The baby owl is a two-winged weapon of mass destruction, as Billy soon finds out to his dismay. Still, in a plot that reminds me of old Looney Tunes shorts, Billy won't give up on his quest, even when he is literally falling apart. The action keeps moving, with just about every page featuring something going on. There are quite a few joke lines, many of which have spot-on timing. By the end of the book, nothing implausible because we've seen everything from cake frosting as a seat belt to a talking creature hobbling along on one leg (which the bird really should have at least had the courtesy to eat). Millionaire keeps his foot on the gas and writes with the spirit of Chuck Jones and the rest of Termite Terrace lurking in his pen.

Artistically, Millionaire uses a mock wood block style that reminds me a bit of Rick Geary or Linda Medley, though with no sense (or need) for proportion.

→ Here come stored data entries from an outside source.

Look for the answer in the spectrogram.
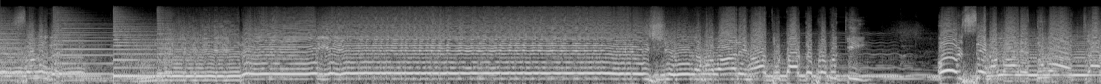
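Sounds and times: singers sustaining a note: 0.0s - 6.9s
keyboard accompaniment: 0.0s - 11.0s.

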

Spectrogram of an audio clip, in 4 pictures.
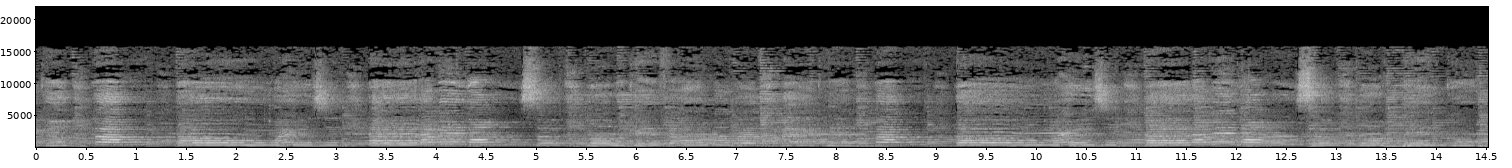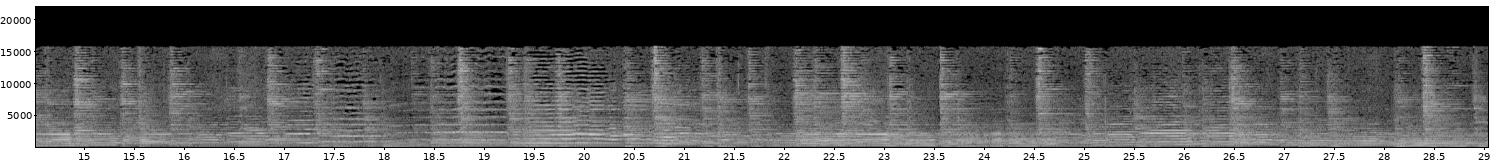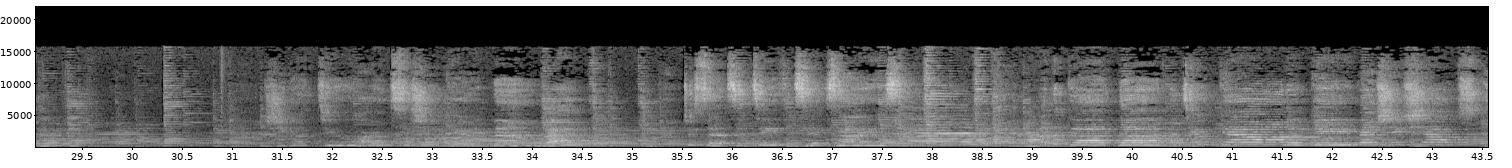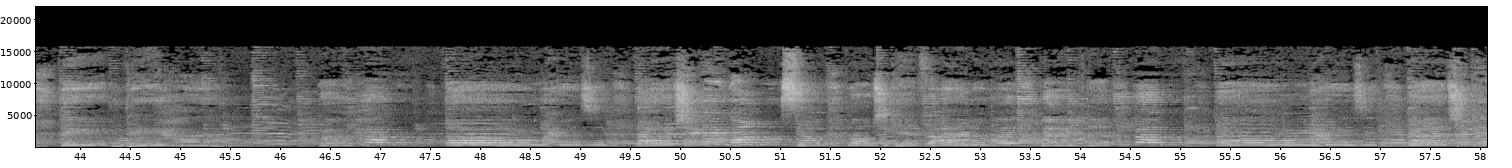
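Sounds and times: fiddle melody with sliding notes: 0.0s - 58.0s
strummed acoustic guitar: 0.0s - 58.0s.

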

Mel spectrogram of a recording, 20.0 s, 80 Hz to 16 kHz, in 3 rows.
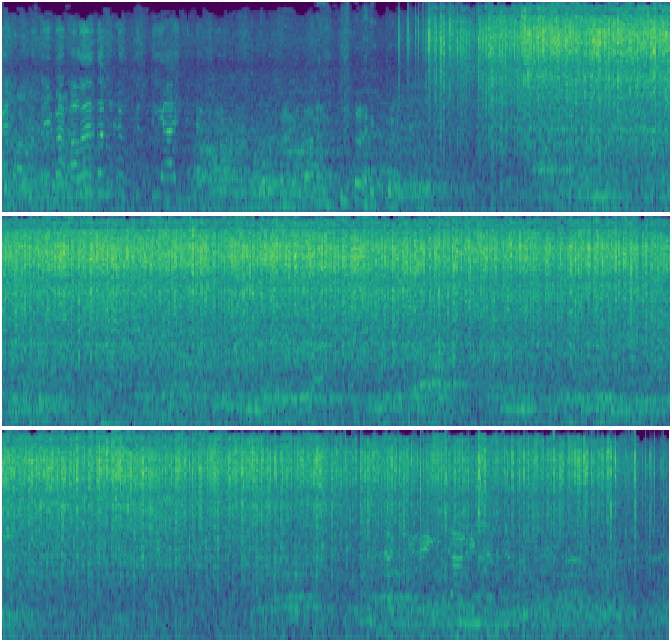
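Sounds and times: crowd voices: 0.0s - 20.0s
fireworks hissing: 3.9s - 20.0s.

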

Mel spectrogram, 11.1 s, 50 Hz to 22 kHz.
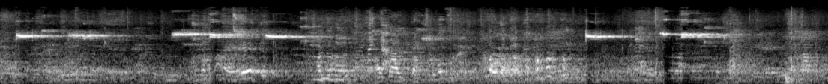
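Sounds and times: sports shoes squeaking: 0.1s - 4.4s, 5.5s - 6.2s, 7.8s - 10.1s.

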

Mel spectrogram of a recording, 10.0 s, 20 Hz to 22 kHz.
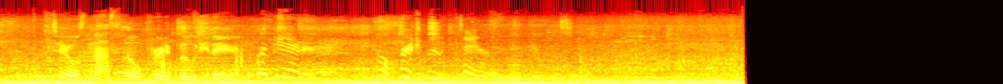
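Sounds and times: heavy bass from car subwoofers: 0.0s - 7.4s.

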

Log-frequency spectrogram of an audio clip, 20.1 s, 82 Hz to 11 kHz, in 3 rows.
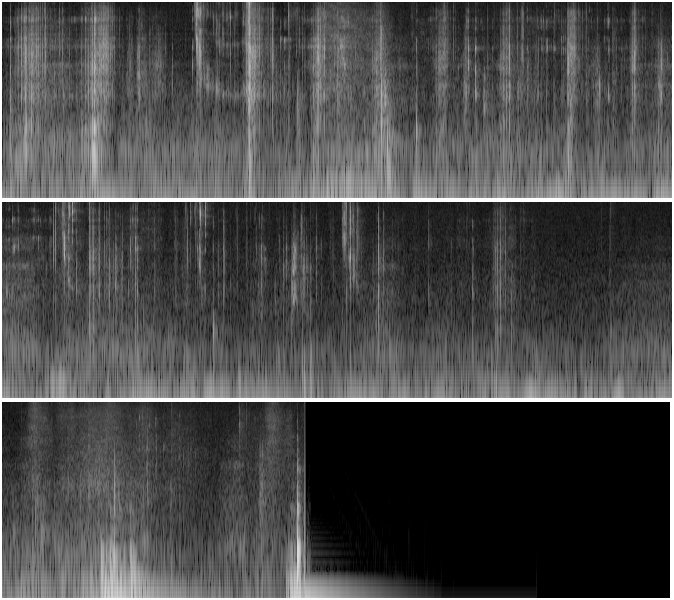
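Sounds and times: crunchy snack chewing: 0.0s - 12.0s.

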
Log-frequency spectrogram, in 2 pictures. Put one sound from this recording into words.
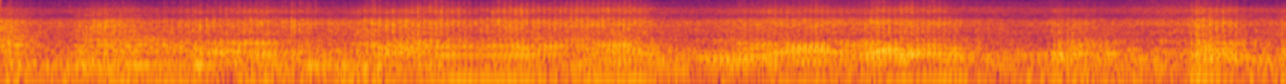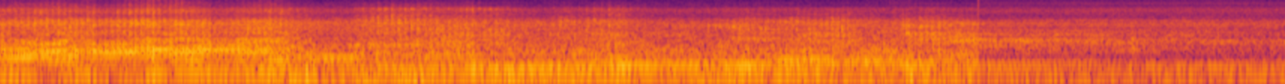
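A quad bike engine buzzes and revs loudly.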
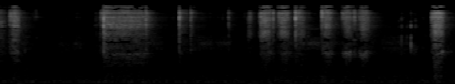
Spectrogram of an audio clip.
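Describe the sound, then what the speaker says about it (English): Hair spray misted onto curled hair in short, close hissing bursts, several quick sprays in an uneven rhythm with brief pauses between. "Okay, so I'm about to spray some of this got to be. I'm just gonna lightly spray it."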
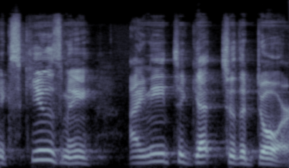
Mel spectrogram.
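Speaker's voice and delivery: loud booming voice. Illustrating how to get through a crowded room to the door; loud, booming voice. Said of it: "in a loud, booming voice".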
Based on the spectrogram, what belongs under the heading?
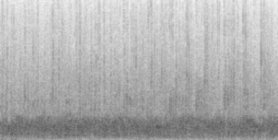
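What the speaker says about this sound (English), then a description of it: "Round of applause for them." An audience applauds the trumpet section at a sixth grade winter concert, a dense, loud, even wash of clapping throughout.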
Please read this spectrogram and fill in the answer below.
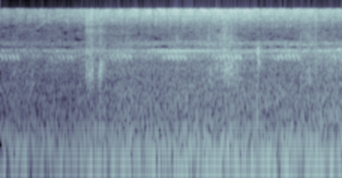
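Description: Crickets chirping in short high chirps, about two or three a second, over a low rumble that swells about half a second in.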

Everything is heavily inked, with strong vertical and horizontal lines. The lines suggest movement and action, which aids with the mania of the script and pacing. The result is scratchy and almost too busy at times, but Millionaire manages to make it work.

I had a lot of fun with Billy Hazenuts and the Crazy Bird. There are some things that don't make sense or aren't returned to as the story goes on, but that's okay by me, because the fun is in the now, not in the "how will this link up at the end?" I like stories that tie together like an intricate knot, but I also like watching the Roadrunner outsmart Wile E. Coyote and send him off the cliff. This book falls firmly into the latter category, and there's nothing wrong with that. If you're looking for madcap action, Billy Hazelnuts and the Crazy Bird should be right up your alley. It certainly was for me.